This week I learned of yet another medical student suicide. Ari Frosch, a second-year student at Penn, died by suicide by walking onto the northbound tracks as a Boston-bound Amtrak train passed through Mansfield station. Amtrak trains do not stop at Mansfield station. Police have surveillance tape of the victim trespassing and walking right onto the tracks. There’s no mystery surrounding this medical student’s very public suicide.
Yet his medical school reports that Ari died suddenly last week at home with family in Newton, Massachusetts. Except that he was not in Newtown. He was in Mansfield. He was not with his family. He was not even at home. He was at a railroad station—where he died.
Why hide the truth in a lie? So nobody will know that each year more than one million Americans lose their doctors to suicide. So nobody will know that physician suicide is a public health crisis. So nobody will know how many medical students we lose to suicide each year.
Censorship just ensures that these suicides will continue. Next week our doctors will still be jumping from hospital rooftops, overdosing in call rooms, found hanging in hospital chapels. And these suicides will still be covered up by some of our hospitals, clinics, and medical schools—often with these handy little euphemisms.
Euphemisms to cover up medical student and doctor suicides
- Doctor passed away unexpectedly in his sleep.
- Doctor found dead in hospital. Declared non-suspicious.
- His light went out too soon.
- Medical student passed into eternity.
- Doctor died by “accidental overdose.”
- Medical student died suddenly at home.
- She passed away peacefully.
- He went to be with the Lord.
Euphemisms are vague, indirect expressions substituted for facts to avoid something unpleasant or embarrassing. That’s not science. It’s deception. Word matter.
Here’s a simple idea—Let’s just tell the truth.

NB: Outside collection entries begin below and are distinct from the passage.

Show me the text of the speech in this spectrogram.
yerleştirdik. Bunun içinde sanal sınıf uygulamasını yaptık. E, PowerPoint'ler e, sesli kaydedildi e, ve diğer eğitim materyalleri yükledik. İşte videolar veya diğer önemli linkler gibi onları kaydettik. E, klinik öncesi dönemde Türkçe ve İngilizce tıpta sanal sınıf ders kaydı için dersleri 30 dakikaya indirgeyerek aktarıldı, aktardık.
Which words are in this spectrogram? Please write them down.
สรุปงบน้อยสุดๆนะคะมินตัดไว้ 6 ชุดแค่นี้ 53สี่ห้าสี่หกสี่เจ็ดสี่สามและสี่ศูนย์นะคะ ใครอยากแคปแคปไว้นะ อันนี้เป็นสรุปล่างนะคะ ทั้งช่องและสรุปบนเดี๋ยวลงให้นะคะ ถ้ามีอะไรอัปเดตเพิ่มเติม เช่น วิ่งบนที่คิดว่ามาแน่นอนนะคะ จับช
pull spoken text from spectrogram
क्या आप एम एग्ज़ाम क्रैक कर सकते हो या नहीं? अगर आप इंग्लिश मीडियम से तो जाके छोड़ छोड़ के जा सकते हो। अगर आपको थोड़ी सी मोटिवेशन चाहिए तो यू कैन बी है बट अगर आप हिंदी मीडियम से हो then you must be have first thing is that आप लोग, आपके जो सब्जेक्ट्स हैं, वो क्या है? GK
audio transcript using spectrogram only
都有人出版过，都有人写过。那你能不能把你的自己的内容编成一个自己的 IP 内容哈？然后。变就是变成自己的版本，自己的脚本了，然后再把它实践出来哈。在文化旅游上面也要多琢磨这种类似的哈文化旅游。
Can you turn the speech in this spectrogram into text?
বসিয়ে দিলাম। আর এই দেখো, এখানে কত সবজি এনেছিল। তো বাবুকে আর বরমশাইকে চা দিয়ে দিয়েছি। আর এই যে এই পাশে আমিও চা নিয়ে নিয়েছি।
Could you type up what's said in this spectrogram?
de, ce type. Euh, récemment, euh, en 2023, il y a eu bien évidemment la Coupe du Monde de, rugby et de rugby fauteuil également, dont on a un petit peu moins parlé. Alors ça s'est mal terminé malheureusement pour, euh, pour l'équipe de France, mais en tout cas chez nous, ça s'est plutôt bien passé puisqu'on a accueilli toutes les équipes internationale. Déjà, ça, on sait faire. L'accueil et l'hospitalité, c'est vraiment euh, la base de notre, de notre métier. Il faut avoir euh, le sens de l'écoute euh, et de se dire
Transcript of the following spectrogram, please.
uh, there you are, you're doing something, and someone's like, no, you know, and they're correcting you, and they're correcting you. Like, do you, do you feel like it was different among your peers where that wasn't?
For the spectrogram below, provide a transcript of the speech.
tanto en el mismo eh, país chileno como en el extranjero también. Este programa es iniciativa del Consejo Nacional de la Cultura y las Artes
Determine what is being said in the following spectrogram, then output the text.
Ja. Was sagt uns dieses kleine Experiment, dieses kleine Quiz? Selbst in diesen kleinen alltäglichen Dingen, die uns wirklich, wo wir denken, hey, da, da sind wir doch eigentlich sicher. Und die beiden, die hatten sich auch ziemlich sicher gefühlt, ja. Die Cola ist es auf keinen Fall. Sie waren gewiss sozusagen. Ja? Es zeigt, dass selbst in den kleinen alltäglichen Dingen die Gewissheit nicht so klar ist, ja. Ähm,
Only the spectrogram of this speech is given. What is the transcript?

Pamela Wible, M.D., is author of Physician Suicide Letters—Answered. She was once a suicidal physician and now helps her colleagues find their way out of despair and hopelessness in medicine. Contact Dr. Wible here. Please reach out for help if you are suffering. You are loved.